So, I think it's always really important to show your camera guys early on what the plan is and to go again through the storytelling, how we want to set up our shots, what sort of shots we're looking for you. Everyone knows that old people always get a really great reaction and everyone wants to see a grandma and grandpa hugging. There's something sweet about it and everyone wants to see the little tiny kid. I mean, those are your home runs.
Obviously, whenever you can get celebrities involved, it's an incredible thing and whenever you can get players involved that's also an incredible thing. But essentially you're telling a story and you want to make sure everybody has buy-in when you go in for it and when the Gameops director or producer calls, let's go to this and you started up, everybody is on the same page going in. And like any good story, you have your setup, you kind of have the story, ebbs and flows a little bit and then you want to have a nice strong finish at the end in and if you're mapping out the scenarios well then have a kick back time out or kick back promotion and everyone is happy. The partners, the fans in my opinion is the most important and the crew and everybody that was a part of it feels like and not like they feel like it, they are a part of this experience and that continues on and on and on to all the other ones you want to try which is very, very cool.
Cudo: Well, I think that's a great point and you talked about telling a story where there's a beginning, middle and an end. And I think a lot of cams like I think if you've seen a lot of successful ones and the ones that are to me are the ones that you said they have set up words like you're telling a story of the kiss cam.
Greco: You've got a couple of the kind of either sweet moments or the interesting moments where there is grandparents are a mom with her son and that kind of thing and then you have a punch line and then obviously again using kiss cam as an example a lot of times you'll see them frame up two opposing players on the bench as they're going to kiss or two referees or whatever. Maybe have a plan to do your mascot or something along those lines, but again that's part of storytelling is writing that story from the beginning, a middle and an end and having a hook at the end. So, that's a great point that a cam is a little bit more than just pointing your camera, it's about telling your story.
Here's a great sampling of Kiss Cam, the grand-daddy of Cams. Full of joy, laughs, love, celebrities, awkward moments and ripe for fun.
Note: A well-done Kiss Cam was even a one-time Best of Gameops.com Winner for Best Promotion, won by the Minnesota Twins. Best of 2010: The Gameops.com Review

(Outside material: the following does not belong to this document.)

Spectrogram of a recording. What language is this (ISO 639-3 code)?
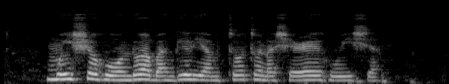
swa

Up next, Bandwagon Cam and insights from Johnny Watson from the Milwaukee Bucks.Podcast - November 2015
Dan Migala on Promotions, Sports and Marketing
Podcast - February 2013
Podcast - December 2011